If you’ve written a fantastic post for your blog that received a lot of attention: comments, Facebook shares, retweets and so on you’re probably going to ask yourself: how can I use it to build more links without encountering problems?
Here are six ideas that will let you make the most out of your strongest content.
1. Let other people repurpose it for you
Duplicate content can get your site penalised so you don’t want 50 versions of the same post appearing on other websites. However, if you’ve created something great that people enjoy, encourage them to rework your post and credit you with a link.
As long as they put their own spin on things, you don’t have to worry about upsetting Google.
Sharing the original post on social media and bookmarking sites is a great way to get the exposure you need for this tactic to work.
2. Re-use and re-focus
When you’re reusing an old blog post to create guest posts the best thing you can is to consider your audience.
A guest post for a site aimed at beginners needs to be easy to understand, while a guest post on a site where the audience is knows what they are doing will need more technical details.
So, while you may be covering the same subject, the approach is different simply because you’re writing for different audiences.
As long as you don’t copy-paste identical paragraphs and you write purposeful content, you shouldn’t have any problems.
3. Vary your approach
When you use statistics in your posts, you can easily create several posts without having to worry about duplicate content issues.
A large survey can have several takeaway points, and you can create a separate article for each of them.
Your starting content is essentially the same, but you end up with several unique articles.
4. Find another angle
If in your first post you wrote a review about Google’s Chromebook, you can then dig deeper and maybe find a slightly different angle.
For instance, you can compare the Chromebook to rival laptops to see how it shapes up.
Then you might write another post about how Google’s Chromebook is all about cloud storage and whether this is the future for computing.
Again, you’re covering similar ground but not the same ground and that’s what counts.
5. Use your leftovers
This is one of the tricks most freelance journalists have been using for years. Say you’ve managed to get an exclusive interview with Mark Zuckerberg (lucky you!).
The interview will be published in one magazine but they’ll probably not use everything Mark said.
So, why not make the most of those unused quotes and create a couple of articles around them?

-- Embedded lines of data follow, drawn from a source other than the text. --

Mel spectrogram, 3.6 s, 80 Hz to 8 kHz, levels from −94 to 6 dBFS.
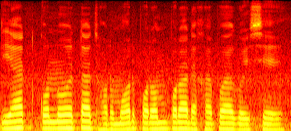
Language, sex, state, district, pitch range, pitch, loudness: Assamese, male, Assam, Kamrup Metropolitan, 125-145 Hz, 135 Hz, -14 LUFS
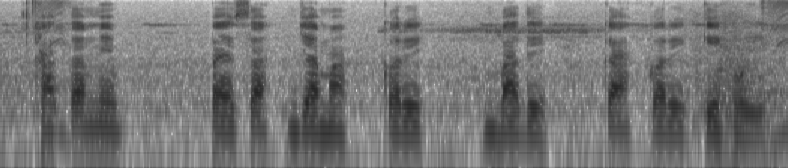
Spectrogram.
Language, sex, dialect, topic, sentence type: Bhojpuri, male, Western, banking, question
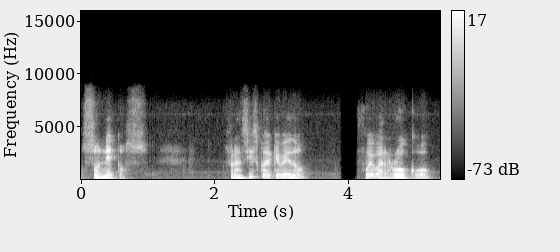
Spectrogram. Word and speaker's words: barroco: Eso es barroco. Barroco significa complejo. Así que el barroco es un movimiento artístico, cultural que impactó en muchas artes. Y se pronuncia barroco, no barroco, ni barroco. No, no. Es grave.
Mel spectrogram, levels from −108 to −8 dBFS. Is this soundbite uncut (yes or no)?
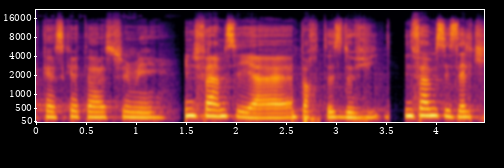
no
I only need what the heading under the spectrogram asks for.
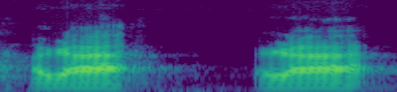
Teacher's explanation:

You can probably squeeze one in if you write a piece about Facebook’s new Graph Search, for example.
Make the most of all the resources you have to hand.
6. Turn a news piece into a reflective piece
This is another journalistic trick. Say you covered the subject of the UK’s Interflora website being penalised by Google for using paid advertorials solely to rank higher on its search engine.
While this is no longer news, you can still use most of this post to create a new one but this time with a different approach – how to rank higher on Google, the right way? Or how to play it safe when you’re trying to promote your business using online advertorials?
Reusing content is incredibly important. However, don’t just spin it. Keep the quality and, at the same time, try to come up with a new approach to ensure it fits with different audiences.
- License: Creative Commons image source
Guest post written by Alex Gavril, who is part of the 123-reg.co.uk blog and content team.